The Athshean word for world is also the word for forest.

Woodlands Protection Installed.

Vehicle Restriction Barriers at the Afforestation Area between the SW off leash recreation area and the Civic Operations Center
Vehicle Restriction Barriers at the Afforestation Area between the South west off leash recreation area and the Civic Operations Center

The trees in the afforestation area are being cared for! A simply fantastic development has occurred ~ the City of Saskatoon urban forest located between the Civic Operations Center (Bus Barns Construction site) and the South West off leash recreation area has motorized vehicle restrictions installed in the form of Jersey Barriers and locked gates.

What an amazing way to preserve and conserve the natural wildlife habitat corridor. What a wonderful way to inspire ethics and encourage others to tread lightly in the underbrush encourage the growth and development of the Colorado Blue Spruce saplings. This development encourages visitors to the afforestation area to be respectful of the treasure of this urban forest nestled in the City of Saskatoon. It is with pride that visitors can come to the City of Saskatoon afforestation area to behold the wonders of birds and the natural world.

Entering a protected afforestation area, the healthy biodiversity, hundreds of different and separate grasses and wildflower amid the shrubs and trees comprise the ecosystem. An ecosystem like no other in this Aspen Parkland of Saskatchewan. Within the city of Saskatoon, a wondrous delight to behold a mixed forest of Trembling Aspen Populus tremuloides, American Elm Ulmus americana, Colorado Blue Spruce Picea pungens, Scotch Pine Pinus sylvestris L, Willow Salix, Black Balsam Poplar Populus balsamifera, Snowberry Symphoricarpos albus, Honeysuckle Lonicera, Canada Buffaloberry Shepherdia canadensis growing in harmony and thriving. In Saskatchewan, native evergreens require a much higher elevation, so in the majority of open spaces and eco-zones in the Aspen Parkland, there are not the evergreens. The Great Blue Heron (Ardea herodias) absolutely needs the woodlands to nest and roost set beside the wetlands for foraging. The evergreen pine needles are used to line the nests, which can start out 20 inches (50.8 cm) in diameter in the woodlands.

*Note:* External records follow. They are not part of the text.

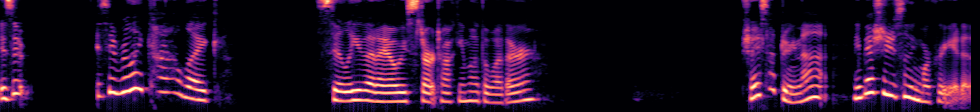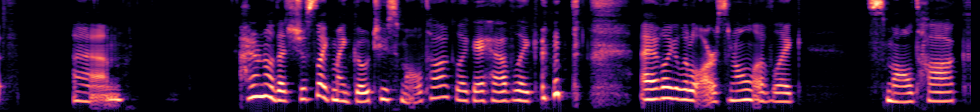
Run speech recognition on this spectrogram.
is it is it really kind of like silly that I always start talking about the weather. Should I stop doing that? Maybe I should do something more creative. Um, I don't know. That's just like my go-to small talk. Like I have like I have like a little arsenal of like small talk,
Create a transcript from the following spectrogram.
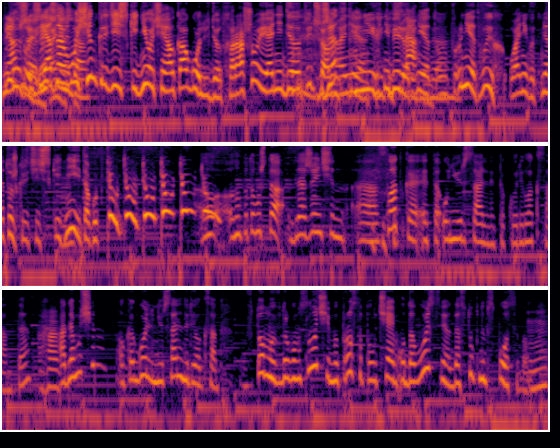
ну, а Я знаю мужчин критические дни очень алкоголь идет хорошо, и они делают вид, что они их не берет. Нет, в- нет, в их. Они говорят, у меня тоже критические дни, и такой тю-тю-тю-тю-тю. Ну, ну, потому что для женщин э, сладкое это универсальный такой релаксант, да? Ага. А для мужчин алкоголь универсальный релаксант. В том и в другом случае мы просто получаем удовольствие доступным способом. Мгм.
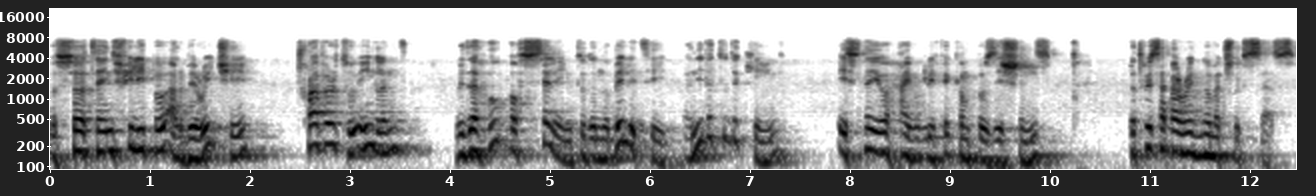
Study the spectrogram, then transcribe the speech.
a certain Filippo Alberici traveled to England with the hope of selling to the nobility and even to the king his neo-hieroglyphic compositions, but with apparently no much success.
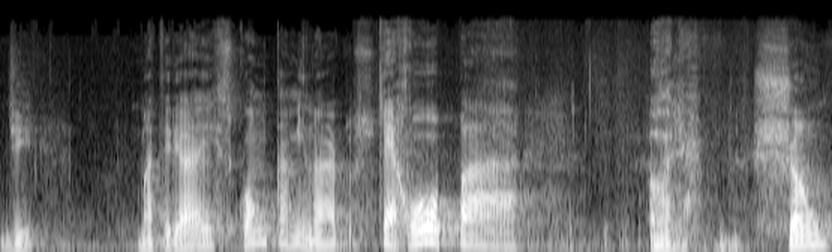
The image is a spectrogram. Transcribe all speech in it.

Depending upon the environmental condition, the flora and fauna varies in their display. It suffices to say the afforestation area west of the Civic Operations Center, east of the South West off leash recreation area with such vehicle barriers, and path use to mitigate the human eco-footprint will encourage this afforestation area to be a healthy and thriving eco-system.

Bylaw No. 7767 The Recreation Facilities and Parks Usage Bylaw, 1998 Codified to Bylaw 9377 May 24, 2016. This bylaw covers snowmobiles, city maintenance vehicles, and vehicles within city parks.

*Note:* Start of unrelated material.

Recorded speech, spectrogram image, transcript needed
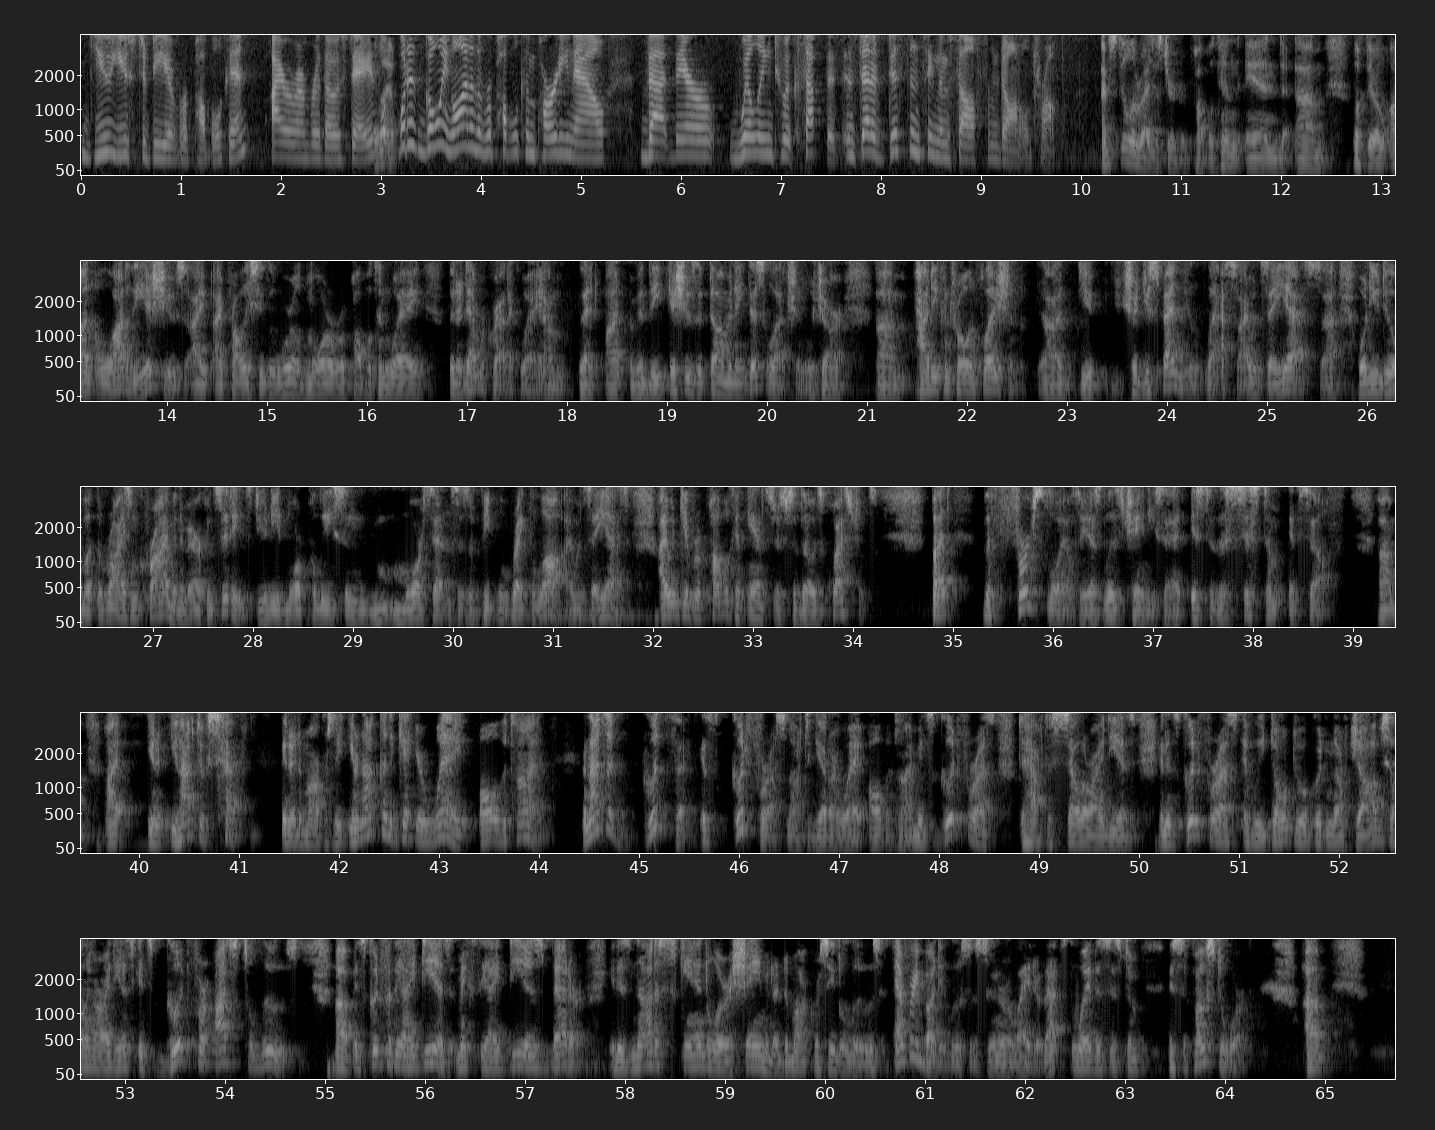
You used to be a Republican. I remember those days. Oh, what, what is going on in the Republican Party now that they're willing to accept this instead of distancing themselves from Donald Trump? I'm still a registered Republican, and um, look, there on a lot of the issues, I, I, probably see the world more a Republican way than a Democratic way. Um, that I mean, the issues that dominate this election, which are um, how do you control inflation? Uh, you, should you spend less? I would say yes. Uh, what do you do about the rise in crime in American cities? Do you need more police and more sentences of people who break the law? I would say yes. I would give Republican answers to those questions, but the first loyalty, as Liz Cheney said, is to the system itself. Um, I, you know, you have to accept in a democracy, you're not going to get your way all the time. And that's a good thing. It's good for us not to get our way all the time. It's good for us to have to sell our ideas. And it's good for us if we don't do a good enough job selling our ideas. It's good for us to lose. Uh, it's good for the ideas. It makes the ideas better. It is not a scandal or a shame in a democracy to lose. Everybody loses sooner or later. That's the way the system is supposed to work. Um,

Vehicle Restriction Barriers at the Afforestation Area between the SW off leash recreation area and the Civic Operations Center
Vehicle Restriction Barriers at the Afforestation Area between the SW off leash recreation area and the Civic Operations Center

“Their life is mysterious, it is like a forest; from far off it seems a unity, it can be comprehended, described, but closer it begins to separate, to break into light and shadow, the density blinds one. Within there is no form, only prodigious detail that reaches everywhere: exotic sounds, spills of sunlight, foliage, fallen trees, small beasts that flee at the sound of a twig-snap, insects, silence, flowers.

And all of this, dependent, closely woven, all of it is deceiving. There are really two kinds of life. There is, as Viri says, the one people believe you are living, and there is the other. It is this other which causes the trouble, this other we long to see.”
― James Salter, Light Years

Vehicle Restriction Barriers at the Afforestation Area between the SW off leash recreation area and the Civic Operations Center
Vehicle Restriction Barriers at the Afforestation Area between the SW off leash recreation area and the Civic Operations Center

“A forest ecology is a delicate one. If the forest perishes, its fauna may go with it. The Athshean word for world is also the word for forest.”
― Ursula K. Le Guin, The Word for World is Forest

“Caring a tree is caring of your soul.”

“Planting a tree is the easiest way to align yourself with the cosmic rhythm.”

― Amit Ray, Yoga The Science of Well-Being